just completely 60s technology, as authentic as possible.. Logical circuits with vacuum tubes sonds like something I could learn :-)
Will follow that for sure!
Mechanically controlled Nixie tubes?
So the Project H tube is going to be a product? I thought it was just a build for a special client.
That usagi electronics channel is amazing, I will go through the videos. Looking at how grey the guy became at his age, I expect the stuff he is doing is pretty challenging! :-)
I straight-up love his hairstyle!
@Dan Maloney yes, it must be a product - otherwise it would be a pure loss from the financial point of view. My goal is to get to $400 price for customer - so fingers crossed :-)
Thanks for the link Dan, didn't know about him!

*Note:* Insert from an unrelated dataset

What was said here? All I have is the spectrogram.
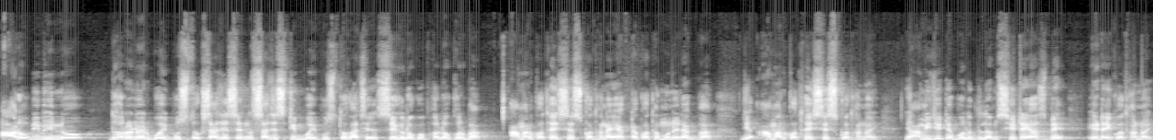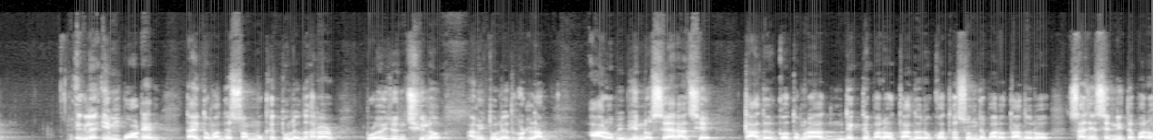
আরও বিভিন্ন ধরনের বই পুস্তক সাজেশন সাজেস্টিভ বই পুস্তক আছে সেগুলোকে ফলো করবা। আমার কথাই শেষ কথা নয়, একটা কথা মনে রাখবা যে আমার কথাই শেষ কথা নয়। যে আমি যেটা বলে দিলাম সেটাই আসবে, এটাই কথা নয়। এগুলো ইম্পর্টেন্ট তাই তোমাদের সম্মুখে তুলে ধরার প্রয়োজন ছিল, আমি তুলে ধরলাম। আরও বিভিন্ন স্যার আছে, তাদেরকেও তোমরা দেখতে পারো, তাদেরও কথা শুনতে পারো, তাদেরও সাজেশন নিতে পারো,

Holy smokes, just looked at the clock and we've burned through our hour! That was really fast -- too fast, in fact. But, we have to let Dalibor get back to work if he has to. I just want to say a huge thanks to him for spending his time with us today, and to everyone for the great chat.
Thanks Dalibor - very interesting chat.
All super interesting, thanks Dalibor, keep up the great work.
it is 9 pm here already the work was already done today :-)
thank you guys, it is very much motivating to see people interested in what I do. I would give million times without having the community and wonderful customers around. I was great evening (for me!).
OK, well the Hack Chat is always open, so keep the conversation going if you like! I'll wait a little bit to pull a transcript.
Okay, no problem, any other questions you would like to ask guys?
@Dalibor, still holding on for that RB-7971 ;-)
But I will just mention: no Hack Chat next week. We're taking a break to get ready for Remoticon. Hope to "see" you all there!
@Dalibor Farny, thanks for bringing nixie tubes making back to life :)Thank you so much for your time
@Dalibor Farny With environmental concerns resulting in creation/adoption of RoHS why are elements like mercury still being used? Do you have a recycling program for old tubes?
@Richard Scales yes, 7971 tube is something that I would really like to get to..
Great news - put me down for a set.
@Kevin there is unfortunately no alternative for Hg. I believe we fall under one of the exemptions from RoHS, but this is expiring in June 2021 - I hope the lighting industry will push the renewal. Nixie tubes without mercury are practically useles